Signigobius biocellatus
Source: JJPhoto.dk

Facts

Latin name Signigobius biocellatus - Hoese & Allen, 1977
Common name Twinspot goby
Family Gobiidae - Signigobius
Origin Australia, Indonesia, Central/West Pacific
Max length 10.0 cm (3.9")

As aquarium fish

Minimum volume 150 l (40 gal)
Hardiness Average
Suitable for aquarium Experience, preparation and extra care required
Reef safe Always reef safe
Aggressiveness Mostly peaceful but might be aggressive towards similar species

Food

Recommended
  • Zooplankton (Cyclops, pods...)
  • Small crustaceans (Krill, mysis, artemia...)

Small aquaria

This species can be kept in a small tank, if it is specifically equipped to meet its needs.

It is recommended however, to keep it in an aquarium which is larger then described above.

Frequent feeding

This fish requires feeding several times a day, especially when newly added.

When the fish can find its natural food in the aquarium it requires less frequent feeding. 

Well established aquarium with pods

This species thrives best when there is a sufficiently large amount of micro life (copepods, amphipods or similar) in the aquarium, so that the it can always find their own food.

Requires a varied diet

This species must be fed with an appropriately varied diet.

Bred in captivity

This species can be bred in captivity, one can therefore consider asking your local fish store for a captive bred specimen.

Can coexist as a pair

They can live as a pair provided they are introduced simultaneously.

Description

These fish can be difficult to feed, as they eats only from the sand. It will be hard for them to find enough food in a small aquarium, so one must feed them three times daily by squirting food into the sand.

Family description (Gobiidae)

Gobies (Gobiidae) are generally small fish, which live close to the bottom. Many of the species are fairly hardy and well suited to aquaria. The behaviour of the different kinds of Gobies varies greatly and some can be very interesting.

The most common types of Gobies in aquaria are the following:

Sand eating Gobies (Amblygobius, Koumansetta and Valenciennea)
Sand eaters filter the sand through their mouths and out of their gills.

They are generally bigger than other Gobies, but they are usually peaceful, so size is not a problem.. They can however be aggressive towards their own species.

One must be aware that they can eradicate the micro life in the substrate when the tank is too small.
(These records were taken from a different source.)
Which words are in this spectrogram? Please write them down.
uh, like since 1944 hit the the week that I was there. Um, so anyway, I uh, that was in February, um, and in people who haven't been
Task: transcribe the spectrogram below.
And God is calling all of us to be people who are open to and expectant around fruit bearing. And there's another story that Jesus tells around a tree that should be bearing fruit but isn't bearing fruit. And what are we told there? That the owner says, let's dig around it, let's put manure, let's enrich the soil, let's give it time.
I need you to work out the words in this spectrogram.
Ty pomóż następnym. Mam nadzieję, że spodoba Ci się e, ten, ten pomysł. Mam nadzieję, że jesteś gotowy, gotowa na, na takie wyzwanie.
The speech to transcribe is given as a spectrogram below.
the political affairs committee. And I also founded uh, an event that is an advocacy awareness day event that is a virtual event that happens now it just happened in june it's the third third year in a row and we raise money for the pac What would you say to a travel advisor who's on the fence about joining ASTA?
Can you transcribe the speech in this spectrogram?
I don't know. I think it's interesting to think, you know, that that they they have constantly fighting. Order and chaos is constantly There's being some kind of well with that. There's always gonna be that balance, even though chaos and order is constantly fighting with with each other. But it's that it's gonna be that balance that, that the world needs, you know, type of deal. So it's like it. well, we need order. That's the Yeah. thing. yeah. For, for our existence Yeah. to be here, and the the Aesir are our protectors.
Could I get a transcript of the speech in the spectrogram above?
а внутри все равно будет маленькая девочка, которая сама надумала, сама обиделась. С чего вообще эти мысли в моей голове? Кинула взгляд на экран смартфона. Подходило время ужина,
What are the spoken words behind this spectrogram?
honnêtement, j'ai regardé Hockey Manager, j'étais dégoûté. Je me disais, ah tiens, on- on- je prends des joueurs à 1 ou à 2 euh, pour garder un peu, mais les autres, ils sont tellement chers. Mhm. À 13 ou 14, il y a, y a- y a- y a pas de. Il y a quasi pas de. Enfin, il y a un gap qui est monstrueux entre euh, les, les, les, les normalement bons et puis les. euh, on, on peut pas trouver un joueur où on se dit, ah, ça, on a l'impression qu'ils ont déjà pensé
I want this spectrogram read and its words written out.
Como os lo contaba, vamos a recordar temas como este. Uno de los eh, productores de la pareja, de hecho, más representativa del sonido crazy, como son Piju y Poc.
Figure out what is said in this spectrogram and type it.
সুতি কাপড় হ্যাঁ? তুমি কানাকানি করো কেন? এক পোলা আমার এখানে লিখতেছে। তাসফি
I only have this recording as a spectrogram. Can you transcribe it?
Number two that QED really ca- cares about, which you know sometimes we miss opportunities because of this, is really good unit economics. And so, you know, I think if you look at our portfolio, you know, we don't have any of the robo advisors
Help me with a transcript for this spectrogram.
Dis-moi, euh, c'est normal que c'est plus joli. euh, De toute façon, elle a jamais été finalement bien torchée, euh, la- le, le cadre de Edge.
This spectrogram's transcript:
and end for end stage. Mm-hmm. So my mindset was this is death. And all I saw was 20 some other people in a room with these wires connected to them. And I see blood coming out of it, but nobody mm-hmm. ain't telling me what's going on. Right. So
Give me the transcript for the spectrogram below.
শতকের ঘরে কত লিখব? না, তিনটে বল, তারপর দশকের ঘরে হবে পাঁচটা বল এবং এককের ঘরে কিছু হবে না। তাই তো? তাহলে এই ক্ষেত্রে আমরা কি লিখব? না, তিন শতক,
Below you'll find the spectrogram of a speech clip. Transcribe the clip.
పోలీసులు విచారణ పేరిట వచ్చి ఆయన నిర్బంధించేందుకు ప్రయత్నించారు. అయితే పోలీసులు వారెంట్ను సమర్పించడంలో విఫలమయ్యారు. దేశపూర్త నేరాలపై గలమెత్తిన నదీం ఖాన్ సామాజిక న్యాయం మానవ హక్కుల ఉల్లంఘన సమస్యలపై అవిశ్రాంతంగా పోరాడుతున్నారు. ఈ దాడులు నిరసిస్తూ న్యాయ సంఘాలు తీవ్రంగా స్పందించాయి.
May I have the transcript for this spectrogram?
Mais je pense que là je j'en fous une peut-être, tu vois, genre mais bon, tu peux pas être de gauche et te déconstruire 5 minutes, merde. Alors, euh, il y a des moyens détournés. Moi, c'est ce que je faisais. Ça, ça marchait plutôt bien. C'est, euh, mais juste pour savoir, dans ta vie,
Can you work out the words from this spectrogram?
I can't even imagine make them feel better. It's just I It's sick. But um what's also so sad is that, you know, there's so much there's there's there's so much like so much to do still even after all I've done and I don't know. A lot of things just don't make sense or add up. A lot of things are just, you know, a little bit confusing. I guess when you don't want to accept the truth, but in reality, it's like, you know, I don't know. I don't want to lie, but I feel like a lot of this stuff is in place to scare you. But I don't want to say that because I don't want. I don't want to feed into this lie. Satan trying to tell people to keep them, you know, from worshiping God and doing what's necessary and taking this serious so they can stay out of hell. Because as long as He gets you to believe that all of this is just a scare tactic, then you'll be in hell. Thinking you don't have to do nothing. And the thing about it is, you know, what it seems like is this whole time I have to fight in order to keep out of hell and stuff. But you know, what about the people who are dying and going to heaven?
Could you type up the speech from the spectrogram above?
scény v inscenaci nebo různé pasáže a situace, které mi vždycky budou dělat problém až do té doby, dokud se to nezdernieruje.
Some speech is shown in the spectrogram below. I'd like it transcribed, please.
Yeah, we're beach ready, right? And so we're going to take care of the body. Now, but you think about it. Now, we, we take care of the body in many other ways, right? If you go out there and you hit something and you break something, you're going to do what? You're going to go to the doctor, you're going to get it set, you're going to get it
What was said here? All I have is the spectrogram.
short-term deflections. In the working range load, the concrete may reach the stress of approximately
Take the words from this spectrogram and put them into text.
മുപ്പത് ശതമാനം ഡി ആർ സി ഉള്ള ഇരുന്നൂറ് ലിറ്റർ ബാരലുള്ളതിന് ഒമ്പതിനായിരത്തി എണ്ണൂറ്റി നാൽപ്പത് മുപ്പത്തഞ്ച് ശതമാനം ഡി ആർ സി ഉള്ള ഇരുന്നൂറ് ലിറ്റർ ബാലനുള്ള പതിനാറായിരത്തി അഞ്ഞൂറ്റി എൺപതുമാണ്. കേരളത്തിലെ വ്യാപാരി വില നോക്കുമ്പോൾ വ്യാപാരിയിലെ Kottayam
If there is not enough live food in the sand, it can be difficult to ensure the fish stay in good condition, as they require frequent feeding.

They may spread sand across the corals when they eat.

Shrimp Gobies (Amblyeleotris, Cryptocentrus and Stonogbiops)
Shrimp Gobies have a symbiotic relationship with Pistol shrimps, but one must first find out which species can live together.

The shrimp and Goby live together in a small hole in the sand or under a stone where the shrimp maintains the hole, so it will not collapse over time. The Goby helps by looking out for enemies, since the shrimp does not see well in sunlight, as it will have become accustomed its vision to the darkness of the hole.

Neon Gobies (Elacatinus/Gobiosoma)
Thesef Gobies are very small and like the Cleaner Wrasse, it eats parasites off other fish.

These Gobies are easier to keep alive in the aquarium than Cleaner Wrasses, as they can eat a wide range of foods.

Clown Gobies (Gobiodon)
These fish are very small and therefore suitable for small aquariums. Clown Gobies will often hide inbetween the branches of stony corals, like Acropora for example.

They generally eat many types of food, as long as it is small enough.

FishBase

Aquarium trade Yes
Distribution Western Pacific: Philippines to the Solomon Islands and Vanuatu, south to the southern Great Barrier Reef; Palau in Micronesia.
English common names Twinspot goby, Crab-eyed goby, Crab-eye goby, Four-eyed gobby
Danish common names Signalkutling

References and further reading

About references

Scott W. Michael. Reef Aquarium Fishes: 500+ Essential-to-know Species - TFH Publications / Microcosm Ltd. - (English)

James W. Fatherree. 2011. Aquarium Fish: A Look at the Gobies - Advanced Aquarist - (English)
Bob Fenner. "True" or Combtooth Gobies, the Family Gobiidae - Wet Web Media - (English)

Froese, R. and D. Pauly. Editors. 2014. FishBase. World Wide Web electronic publication. www.fishbase.org, version (08/2014).

Tags

pods, pair couple, nano small aquarium
Just a moment...
Just a moment...